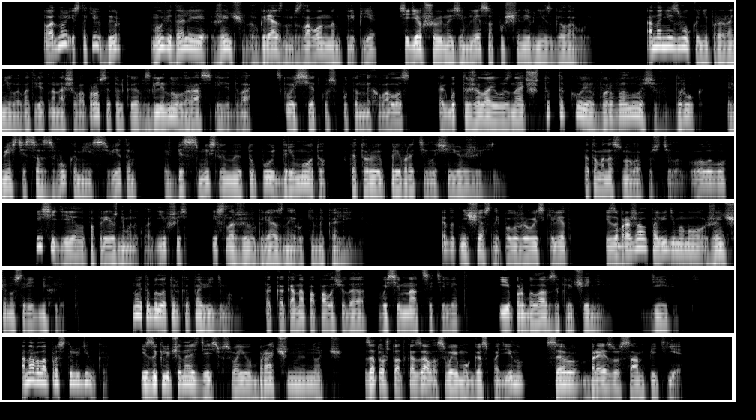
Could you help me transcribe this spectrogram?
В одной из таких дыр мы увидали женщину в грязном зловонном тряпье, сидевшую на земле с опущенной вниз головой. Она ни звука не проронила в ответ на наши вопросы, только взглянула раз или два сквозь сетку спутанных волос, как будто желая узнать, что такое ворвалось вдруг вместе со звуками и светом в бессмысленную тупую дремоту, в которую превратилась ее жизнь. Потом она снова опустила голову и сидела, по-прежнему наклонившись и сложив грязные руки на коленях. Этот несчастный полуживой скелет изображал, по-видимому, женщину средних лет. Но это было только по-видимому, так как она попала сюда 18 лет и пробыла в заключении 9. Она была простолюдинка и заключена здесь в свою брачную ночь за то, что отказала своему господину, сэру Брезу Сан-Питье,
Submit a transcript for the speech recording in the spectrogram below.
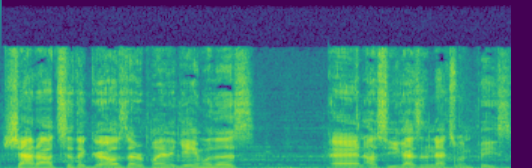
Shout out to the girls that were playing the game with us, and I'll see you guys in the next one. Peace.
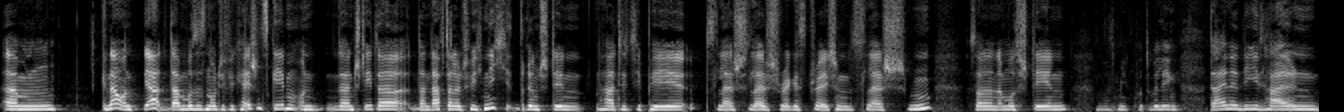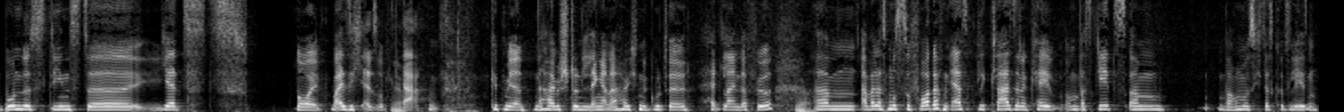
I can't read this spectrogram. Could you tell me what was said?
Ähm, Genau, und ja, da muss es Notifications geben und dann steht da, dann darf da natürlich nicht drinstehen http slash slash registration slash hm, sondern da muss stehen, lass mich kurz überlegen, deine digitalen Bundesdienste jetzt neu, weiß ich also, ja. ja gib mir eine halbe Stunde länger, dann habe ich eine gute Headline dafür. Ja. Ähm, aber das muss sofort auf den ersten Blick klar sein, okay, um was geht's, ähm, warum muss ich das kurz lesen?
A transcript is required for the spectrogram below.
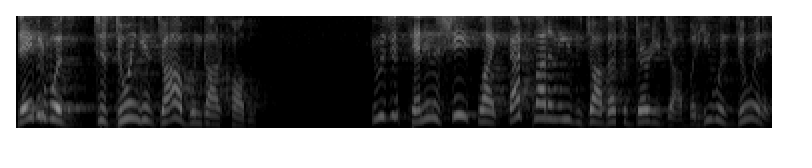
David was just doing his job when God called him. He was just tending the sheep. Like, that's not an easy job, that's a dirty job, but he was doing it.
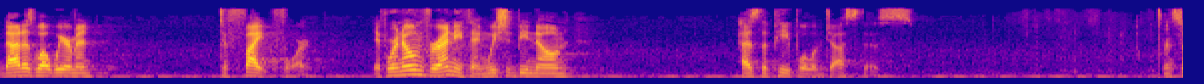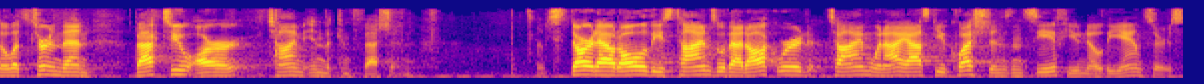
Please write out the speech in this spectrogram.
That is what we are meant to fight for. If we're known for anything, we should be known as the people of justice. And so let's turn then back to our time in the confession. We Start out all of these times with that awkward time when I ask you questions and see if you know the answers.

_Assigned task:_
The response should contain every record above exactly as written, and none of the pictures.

_Solution below:_
Could you help me transcribe this spectrogram?
В одной из таких дыр мы увидали женщину в грязном зловонном тряпье, сидевшую на земле с опущенной вниз головой. Она ни звука не проронила в ответ на наши вопросы, только взглянула раз или два сквозь сетку спутанных волос, как будто желая узнать, что такое ворвалось вдруг вместе со звуками и светом в бессмысленную тупую дремоту, в которую превратилась ее жизнь. Потом она снова опустила голову и сидела, по-прежнему наклонившись и сложив грязные руки на коленях. Этот несчастный полуживой скелет изображал, по-видимому, женщину средних лет. Но это было только по-видимому, так как она попала сюда 18 лет и пробыла в заключении 9. Она была простолюдинка и заключена здесь в свою брачную ночь за то, что отказала своему господину, сэру Брезу Сан-Питье,
Submit a transcript for the speech recording in the spectrogram below.
Shout out to the girls that were playing the game with us, and I'll see you guys in the next one. Peace.
I can't read this spectrogram. Could you tell me what was said?
Ähm, Genau, und ja, da muss es Notifications geben und dann steht da, dann darf da natürlich nicht drinstehen http slash slash registration slash hm, sondern da muss stehen, lass mich kurz überlegen, deine digitalen Bundesdienste jetzt neu, weiß ich also, ja. ja gib mir eine halbe Stunde länger, dann habe ich eine gute Headline dafür. Ja. Ähm, aber das muss sofort auf den ersten Blick klar sein, okay, um was geht's, ähm, warum muss ich das kurz lesen?
A transcript is required for the spectrogram below.
David was just doing his job when God called him. He was just tending the sheep. Like, that's not an easy job, that's a dirty job, but he was doing it.
Please write out the speech in this spectrogram.
That is what we are meant to fight for. If we're known for anything, we should be known as the people of justice. And so let's turn then back to our time in the confession. We Start out all of these times with that awkward time when I ask you questions and see if you know the answers.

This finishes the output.